Continuous improvement is only possible within a framework comprising the systematic measurement of performance and the establishment and facilitation of structured processes to close the gaps between achieved performance and performance targets. Problem solving offers this to any organisation willing to make the necessary investments in competence acquisition and resolute enough to drive required changes in behaviour.
Whether your organisation is performing very poorly or operating at a high level of performance, closing performance gaps can be achieved through the use of the same problem solving techniques. Problem solving skills are therefore essential for any organisation seeking to improve, no matter where the organisation lies on the performance continuum.

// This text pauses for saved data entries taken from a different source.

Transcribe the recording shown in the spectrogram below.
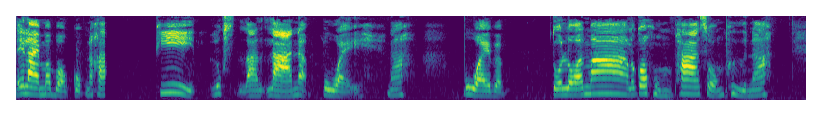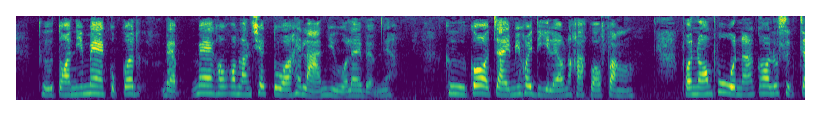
ได้ไลน์มาบอกกบนะคะ พี่ลูกหลานหลานอะป่วยนะ ป่วยแบบตัวร้อนมากแล้วก็ห่มผ้าสองผืนนะคือตอนนี้แม่กบก็แบบแม่เขากำลังเช็ดตัวให้หลานอยู่อะไรแบบเนี้ยคือก็ใจไม่ค่อยดีแล้วนะคะ พอฟัง พอน้องพูดนะก็รู้สึกใจ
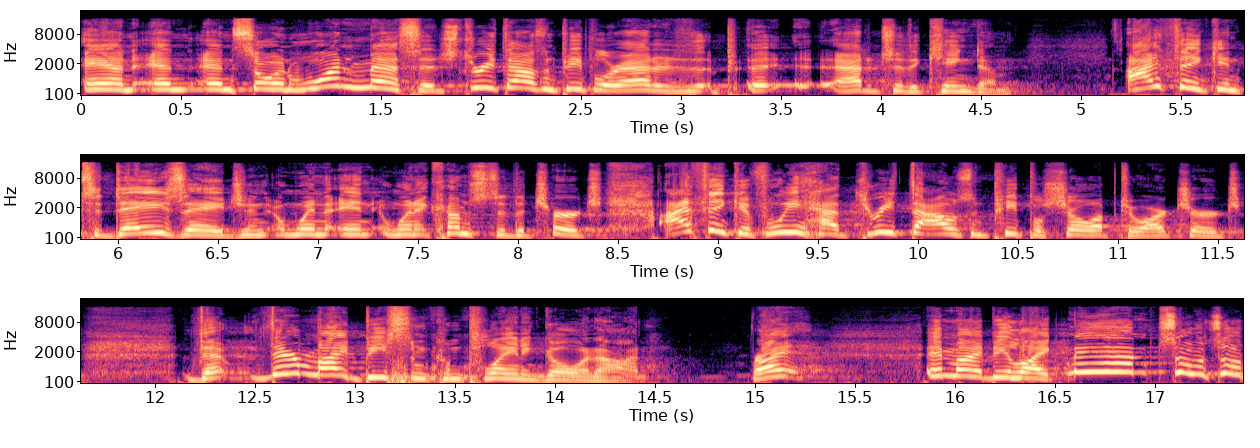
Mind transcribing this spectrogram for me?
And, and, and so, in one message, 3,000 people are added to, the, uh, added to the kingdom. I think in today's age, and when, when it comes to the church, I think if we had 3,000 people show up to our church, that there might be some complaining going on, right? It might be like, man, so and so,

What do these skills entail, and who in the organisation should have them? There are many views on this, and also various levels of problem solving skill available. Hence we have seen the emergence of approaches such as six sigma, complete with expert level practitioners / “black belts” and the like. Many organisations claim to have achieved breakthroughs with these approaches, but I have seen them fail far more times than I have seen them succeed. The methodologies are sound, but their complexity makes any kind of coherent, organisation-wide implementation a very daunting task, even for very well-resourced organisations. The issue really is that problem solving should not be so complex as to require an enormous time commitment from staff who already have full and busy jobs to fulfil. Problem solving skills should be complementary to a host of core technical skills, not the primary skill of any individual. The exceptions may be so called internal “change agents” or external specialists who teach problem solving techniques and facilitate problem solving events.

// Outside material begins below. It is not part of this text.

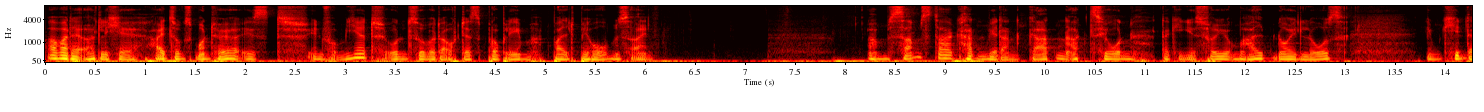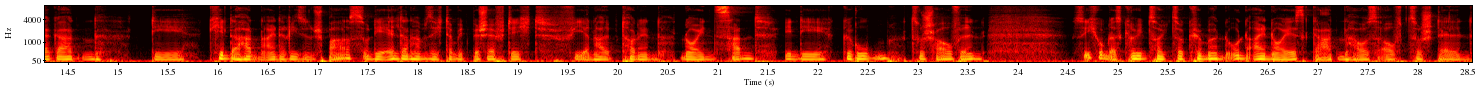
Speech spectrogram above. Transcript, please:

My view is therefore that organisations should rather start “small”. Establish meaningful, quantifiable goals at every level of the organisation, with targets for each. Now set about tracking performance, and insisting on the use of formal problem solving tools to deal with stubborn performance gaps. Establish a common problem solving process at all levels of the organisation, and train employees in a few simple root cause analysis techniques. Ensure that feedback loops are built into your approaches, in line with PDCA. Training in problem solving techniques should not overshadow heavy investments in technical skills, such that each employee becomes a subject matter expert in his/her area of influence before becoming a competent problem solver. Failure to do this is I believe one of the biggest reasons that performance improvement initiatives fail. Document formal problem solving efforts for future reference, and store these documents, preferably electronically in a searchable format. The above are the “bare bones” of what is needed in establishing problem solving as a vital cog of performance improvement. This foundation can however get your organisation far down the path to sustainable performance improvement.

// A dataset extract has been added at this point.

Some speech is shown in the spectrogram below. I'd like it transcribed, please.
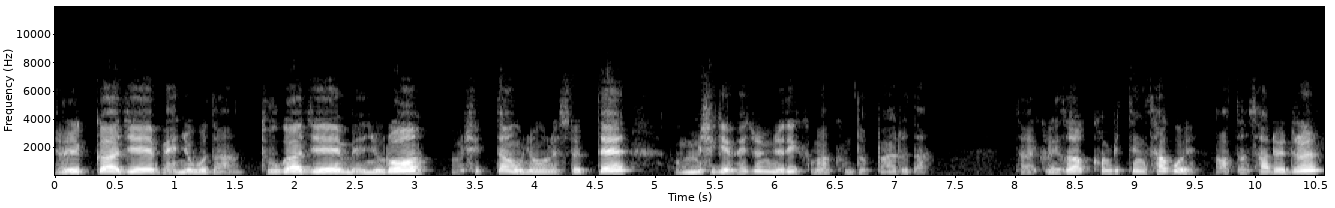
10가지의 메뉴보다 두 가지의 메뉴로 식당 운영을 했을 때 음식의 회전율이 그만큼 더 빠르다 자 그래서 컴퓨팅 사고에 어떤 사례를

A key approach when implementing problem solving is to not only use problem solving tools to deal with deviations in performance, but also as a means of designing systems that prevent these deviations in the first place. This makes organisations more resilient in terms of maintaining high levels of performance. This preventive approach to performance management can take the form of robust short-interval controls, and can be encapsulated in various systems, from quality management systems to computerised maintenance management systems. As each problem is tackled, learnings can be integrated into current management systems to prevent the same problem from recurring. Given that any one problem can result from a range of potential causes, this approach will not yield immediate results, but systems will be enhanced with every iteration, and eventually the frequency of problems will reduce and a more stable performance platform will be established.
Copyright © 2017, VWG Consulting, all rights reserved